“Part Four: March to the Scaffold—Having become certain that his love goes unrecognized, the artist poisons himself with opium. The dose of the narcotic, too weak to kill him, plunges him into a sleep accompanied by the most horrible visions. He dreams that he has killed the woman he had loved, that he is condemned, led to the scaffold, and that he is witnessing HIS OWN EXECUTION. The procession moves forward to the sounds of a march that is now somber and fierce, now brilliant and solemn, in which the muffled noise of heavy steps gives way without mediation to the most noisy clangor. At the end of the march, the first four measures of the IDÉE FIXE reappear like a last thought of love interrupted by the fatal blow.”
[Berlioz said he composed the March to the Scaffold in a single night. In this stunning march, an instant knockout, Berlioz's orchestral imagination—the hand-stopped horn sounds, the use of the bassoon quartet, the timpani writing (again in chords as at the end of the slow movement)—is astonishing in every way.]

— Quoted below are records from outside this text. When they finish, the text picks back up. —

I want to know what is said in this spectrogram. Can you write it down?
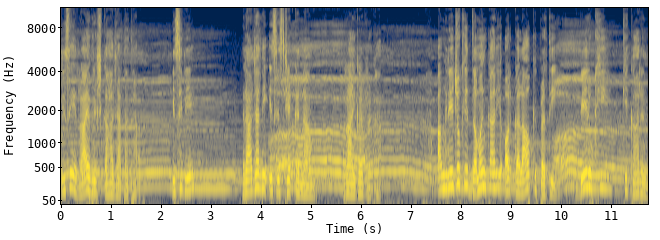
जिसे राय वृक्ष कहा जाता था। इसीलिए राजा ने इस स्टेट का नाम रायगढ़ रखा। अंग्रेज़ों के दमनकारी और कलाओं के प्रति बेरुखी के कारण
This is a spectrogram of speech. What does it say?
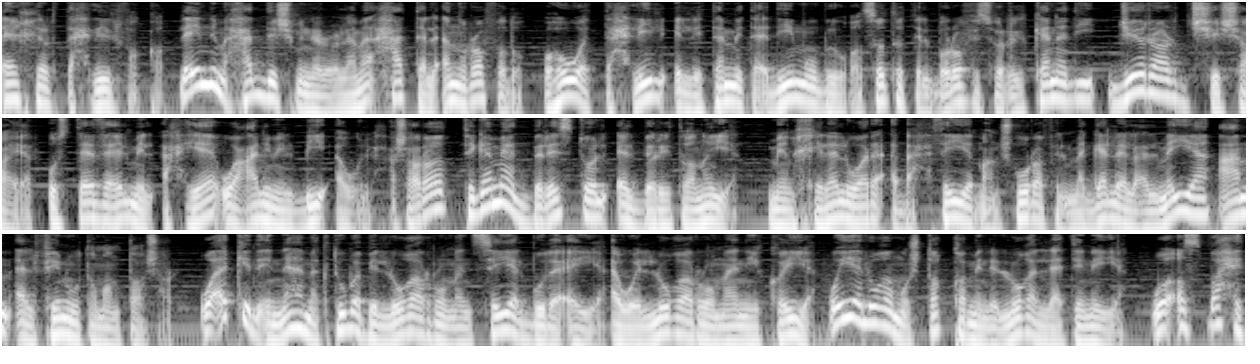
آخر تحليل فقط. لأن محدش من العلماء حتى الآن رفضه وهو التحليل اللي تم تقديمه بواسطة البروفيسور الكندي جيرارد شيشاير أستاذ علم الأحياء وعالم البيئة والحشرات في جامعة بريستول البريطانية. من خلال ورقة بحثية منشورة في المجلة العلمية عام 2018 وأكد إنها مكتوبة باللغة الرومانسية البدائية أو اللغة الرومانيقية وهي لغة مشتقة من اللغة اللاتينية وأصبحت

“Part Five: Dream of a Witches' Sabbath—He sees himself at the sabbath, in the midst of a frightful assembly of ghosts, sorcerers, monsters of every kind, all come together for his funeral. Strange noises, groans, outbursts of laughter, distant cries which other cries seem to answer. The beloved melody appears again, but it has lost its character of nobility and reticence; now it is no more than the tune of an ignoble dance, trivial and grotesque: it is she, come to join the sabbath. . . . A roar of joy at her arrival. . . . She takes part in the devilish orgy. . . . Funeral knell, burlesque parody of the DIES IRAE, SABBATH ROUND-DANCE. The sabbath round and the Dies irae combined.”
[As we enter the final scene, with its trim thematic transformations, its bizarre sonorities—deep bells, squawking E-flat clarinet, the beating of violin and viola strings with the wooden stick of the bow, glissandos for wind instruments, violent alternations of ff with pp—its grotesque imagery, its wild and coruscating brilliance, we have left the Old World for good.]
Michael Steinberg, the San Francisco Symphony’s Program Annotator from 1979 to 1999 and a contributing writer to our program book until his death in 2009, was one of the nation’s pre-eminent writers on music. We are privileged to continue publishing his program notes. His books are available at the Symphony Store in Davies Symphony Hall.
More About the Music
Recordings: Michael Tilson Thomas conducting the San Francisco Symphony (RCA and SFS Media; also available on a Keeping Score DVD, which includes commentary on the music by MTT and SFS musicians, plus a complete performance) | Charles Dutoit conducting the Montreal Symphony (Decca)
Reading: Berlioz: The Making of an Artist, 1803-1832 and Berlioz: Servitude and Greatness,volumes 1 and 2 of a Berlioz biography by David Cairns (University of California Press) | Berlioz, by D. Kern Holoman (Harvard University Press) | Berlioz,by Hugh Macdonald (Oxford Master Musicians series)